J34, an 18-year-old male nicknamed Doublestuff, was found dead near Sechelt on Dec. 20, 2016.

At the time of his discovery, Fisheries and Oceans Canada said initial examinations of the seven metre orca indicted that it was alive when struck and died sometime later.

J34’s necropsy report was last updated on May, 23, 2017, however, according to a DFO spokesperson, the report wasn’t made public and is only available upon request, as per policy.

CBC requested the report July 22.

“There were no requests for this information at the time the report was finalized. There had been significant media coverage at the time, reporting the cause of death was blunt force trauma, consistent with a ship or boat strike. The final report came to the same conclusion, ” said DFO’s Dan Bate.

The final necropsy report for J34 confirmed the original evaluation of researchers that the whale was killed by a ship strike. (Fisheries and Oceans Canada)

Shari Tarantino of Orca Conservancy, a Washington state non-profit, said there is a lack of transparency around the DFO’s reporting on J34.

According to Tarantino, her group and Washington state orca researcher Scott Veirs had been asking DFO for the final J34 necropsy report for months. Tarantino received a copy of the report late last week, but only after petitioning the office of Fisheries and Oceans Minister Jonathan Wilkinson directly.

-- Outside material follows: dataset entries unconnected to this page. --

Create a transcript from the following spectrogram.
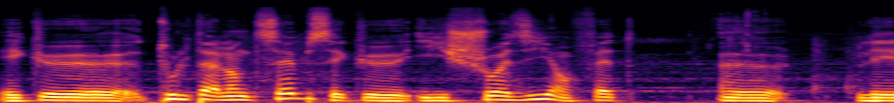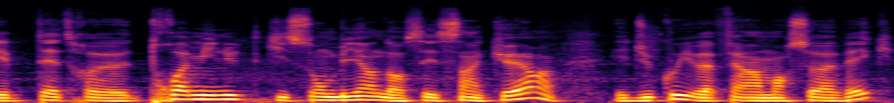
Et que tout le talent de Seb, c'est qu'il choisit en fait euh, les peut-être 3 minutes qui sont bien dans ces 5 heures. Et du coup, il va faire un morceau avec.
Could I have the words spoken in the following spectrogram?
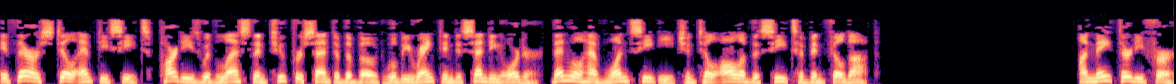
If there are still empty seats, parties with less than 2% of the vote will be ranked in descending order, then will have one seat each until all of the seats have been filled up. On May 31,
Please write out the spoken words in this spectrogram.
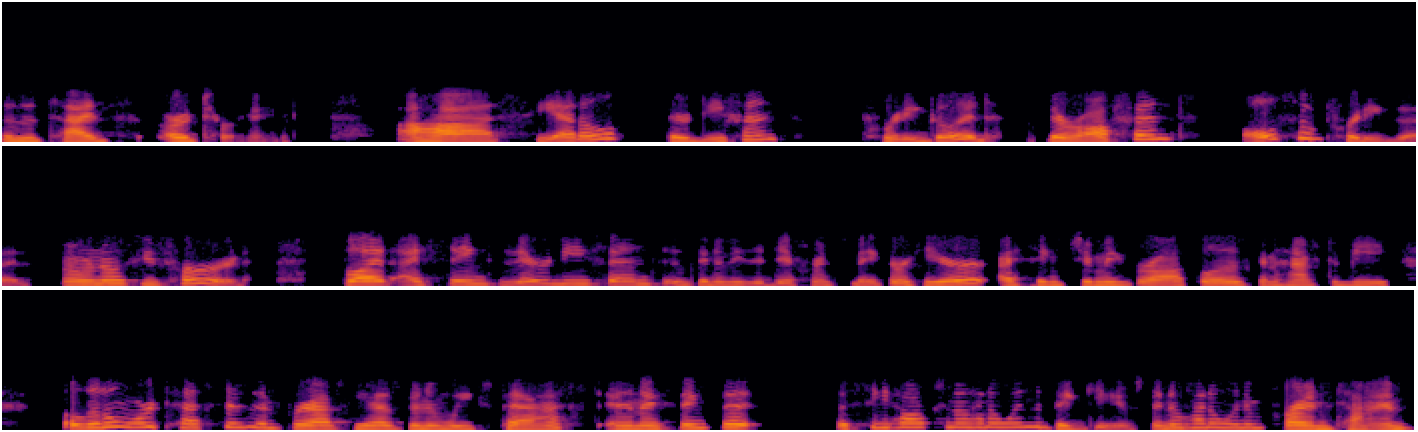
that the tides are turning. Uh, Seattle, their defense, pretty good. Their offense, also pretty good. I don't know if you've heard, but I think their defense is going to be the difference maker here. I think Jimmy Garoppolo is going to have to be a little more tested than perhaps he has been in weeks past, and I think that The Seahawks know how to win the big games. They know how to win in prime time.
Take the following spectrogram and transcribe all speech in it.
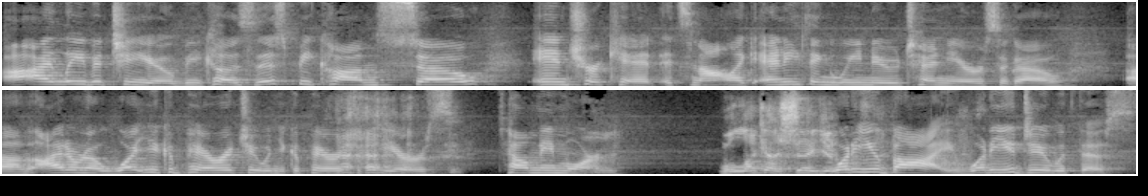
I leave it to you because this becomes so intricate. It's not like anything we knew 10 years ago. Um, I don't know what you compare it to when you compare it to peers. Tell me more. Well, like I say, you what do you buy? What do you do with this?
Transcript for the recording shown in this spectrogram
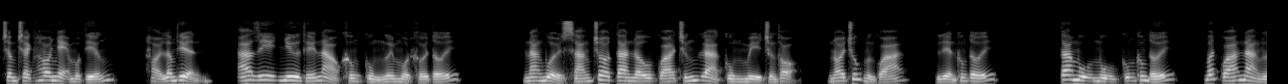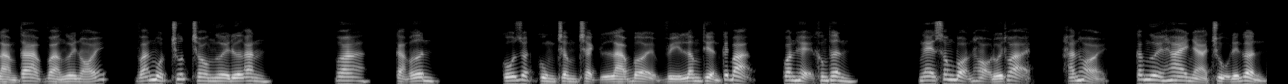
Trầm trạch ho nhẹ một tiếng, hỏi Lâm Thiển, a di như thế nào không cùng ngươi một khối tới. Nàng buổi sáng cho ta nấu quá trứng gà cùng mì trường thọ, nói chúc mừng quá, liền không tới. Ta mụ mụ cũng không tới, bất quá nàng làm ta và ngươi nói, vãn một chút cho ngươi đưa ăn. Hoa, cảm ơn. Cố duật cùng trầm trạch là bởi vì Lâm Thiển kết bạn, quan hệ không thân. Nghe xong bọn họ đối thoại, hắn hỏi, các ngươi hai nhà trụ đến gần.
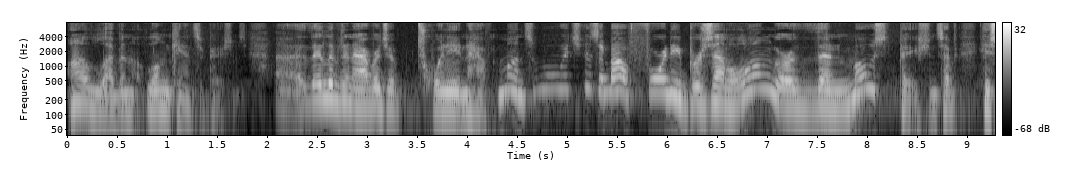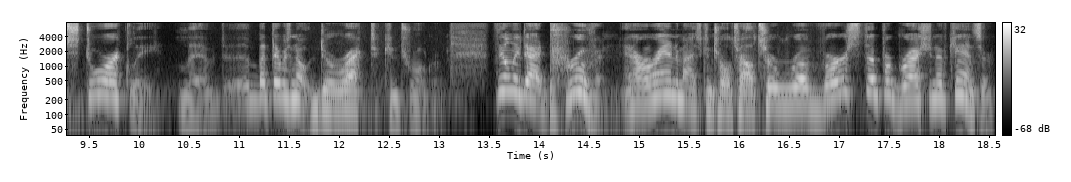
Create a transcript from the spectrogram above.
on 11 lung cancer patients. Uh, they lived an average of 20 and a half months, which is about 40% longer than most patients have historically lived, uh, but there was no direct control group. The only diet proven in a randomized controlled trial to reverse the progression of cancer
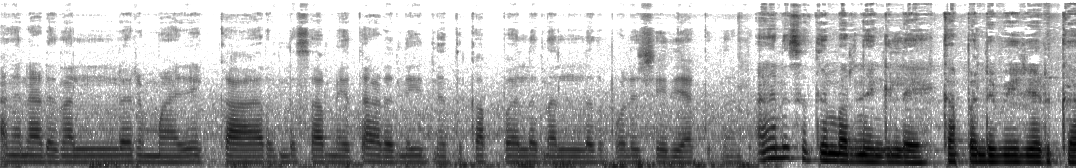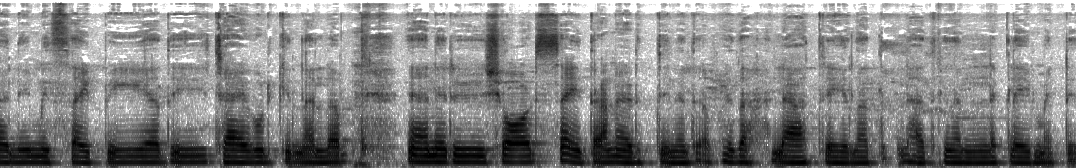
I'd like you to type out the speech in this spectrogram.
അങ്ങനെ അവിടെ നല്ലൊരു മഴ കാറിന്റെ സമയത്ത് അവിടെ തന്നെ ഇരുന്നിട്ട് കപ്പ എല്ലാം നല്ലതുപോലെ ശരിയാക്കുന്നുണ്ട്. അങ്ങനെ സത്യം പറഞ്ഞെങ്കിലേ കപ്പന്റെ വീഡിയോ എടുക്കാൻ മിസ്സായിപ്പോയി അത് ചായ കുടിക്കുന്നെല്ലാം ഞാനൊരു ഷോർട്സ് ആയിട്ടാണ് എടുത്തിരുന്നത്. അപ്പോൾ ഇതാ രാത്രി രാത്രി നല്ല ക്ലൈമറ്റ്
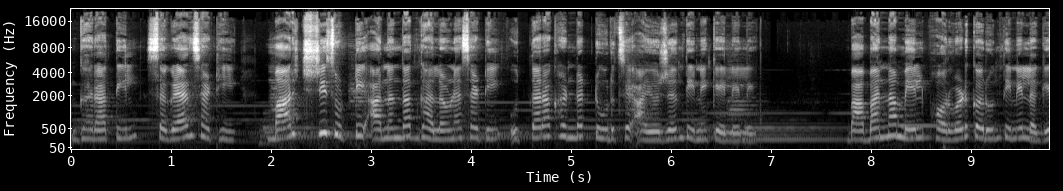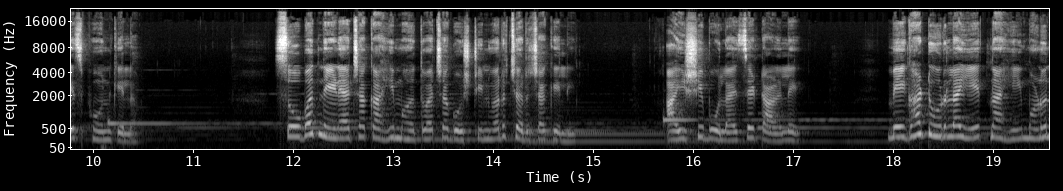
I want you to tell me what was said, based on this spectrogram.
घरातील सगळ्यांसाठी मार्चची सुट्टी आनंदात घालवण्यासाठी उत्तराखंड टूरचे आयोजन तिने केलेले. बाबांना मेल फॉरवर्ड करून तिने लगेच फोन केला. सोबत नेण्याच्या काही महत्त्वाच्या गोष्टींवर चर्चा केली. आईशी बोलायचे टाळले. मेघा टूरला येत नाही म्हणून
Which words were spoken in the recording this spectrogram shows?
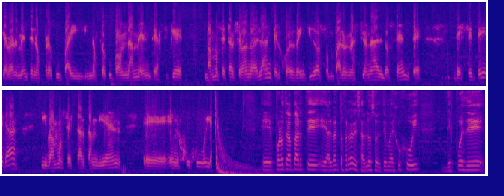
realmente nos preocupa y, nos preocupa hondamente, así que vamos a estar llevando adelante el jueves 22 un paro nacional docente de CETERA y vamos a estar también eh, en Jujuy. Eh, por otra parte, Alberto Fernández habló sobre el tema de Jujuy después de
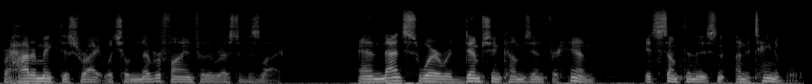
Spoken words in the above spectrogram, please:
for how to make this right, which he'll never find for the rest of his life. And that's where redemption comes in for him. It's something that's unattainable.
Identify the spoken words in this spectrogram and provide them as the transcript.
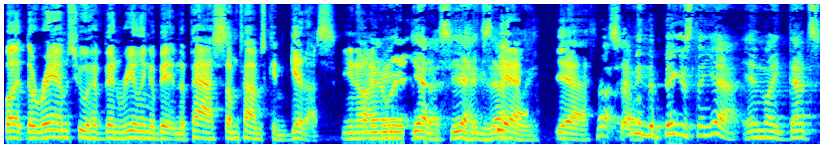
but the Rams who have been reeling a bit in the past sometimes can get us. You know, Find what I mean? get us. Yeah, exactly. Yeah, yeah. So. I mean, the biggest thing, yeah, and like that's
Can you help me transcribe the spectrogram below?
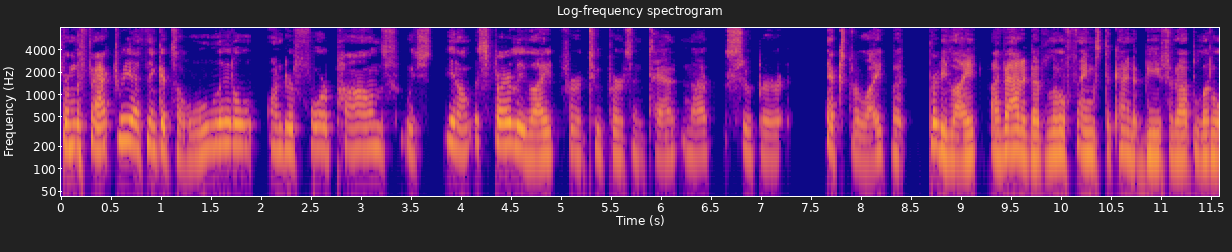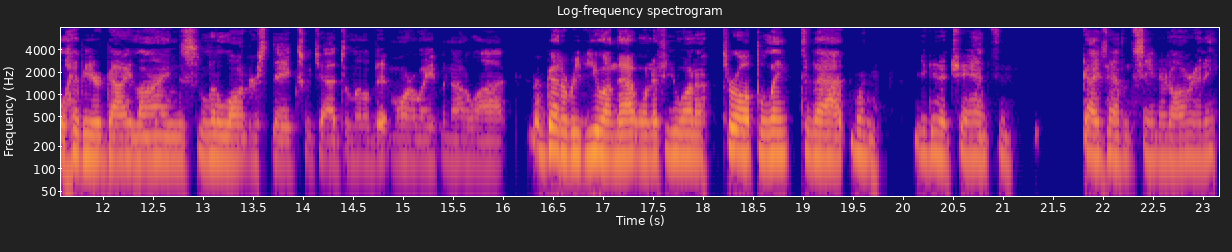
from the factory. I think it's a little under four pounds, which you know is fairly light for a two-person tent. Not super extra light, but pretty light. I've added a little things to kind of beef it up, little heavier guy lines, a little longer stakes, which adds a little bit more weight, but not a lot. I've got a review on that one if you want to throw up a link to that when you get a chance and guys haven't seen it already.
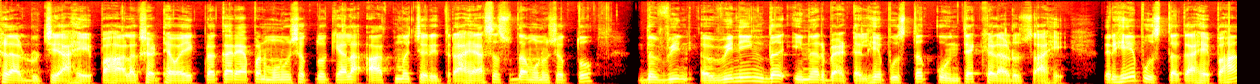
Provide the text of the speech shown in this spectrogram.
खेळाडूचे आहे? पहा लक्षात ठेवा एक प्रकारे आपण म्हणू शकतो की याला आत्मचरित्र आहे असं सुद्धा म्हणू शकतो. The win winning the inner battle हे पुस्तक कोणत्या खेळाडूचं आहे? तर हे पुस्तक आहे पहा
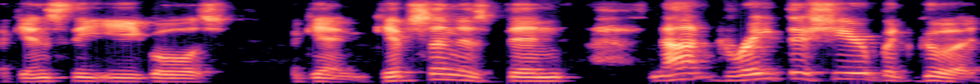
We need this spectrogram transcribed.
against the Eagles again, Gibson has been not great this year, but good.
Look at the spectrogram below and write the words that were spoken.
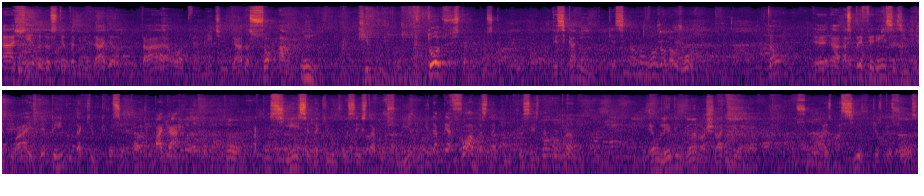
a agenda da sustentabilidade ela não está, obviamente, ligada só a um tipo de produto. Todos estão em busca desse caminho, porque senão não vão jogar o jogo. Então, é, as preferências individuais dependem daquilo que você pode pagar, com a consciência daquilo que você está consumindo e da performance daquilo que você está comprando. É um ledo engano achar que o consumo mais massivo, que as pessoas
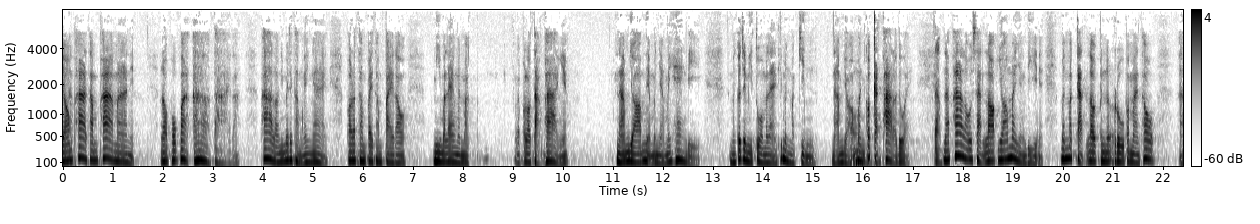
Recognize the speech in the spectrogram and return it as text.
ย้อมผ้าทำผ้ามาเนี่ย เราพบว่าอ้าวตายละ ผ้าเรานี่ไม่ได้ทำง่ายๆ พอเราทำไปทำไปเรามีแมลงมันมาพอเราตากผ้าอย่างเงี้ยน้ำย้อมเนี่ยมันยังไม่แห้งดี มันก็จะมีตัวแมลงที่มันมากิน น้ำย้อมอ๋อมันก็กัดผ้าเราด้วยครับนะผ้าเราสัตว์เราย้อมมาอย่างดีเนี่ย มันมากัดเราเป็นรูประมาณเท่าอ่า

“It should not have taken two and a half years to release a report,” said Tarantino.

“There’s nothing new in this report. It’s basically what we had already been told. But it’s hard not to wonder if it was withheld because Kinder Morgan or because of Roberts Bank Terminal 2 (the proposed container terminal in Delta, B.C.) was waiting on comments.”

Fisheries and Oceans Canada media advisor Lara Sloan said the delays in sending the report were due to administrative problems and miscommunication within DFO.

“There was no intention not to provide that report,” said Sloan.

The precarious state of the 76 remaining southern resident killer whales is a major concern in the Trans Mountain expansion project which will increase tanker traffic through the animals’ territorial waters once completed.

A report released this year by the National Energy Board backed up those concerns, suggesting the project would have “significant adverse effects” on the whales.

The federal government approved the Trans Mountain expansion project last month.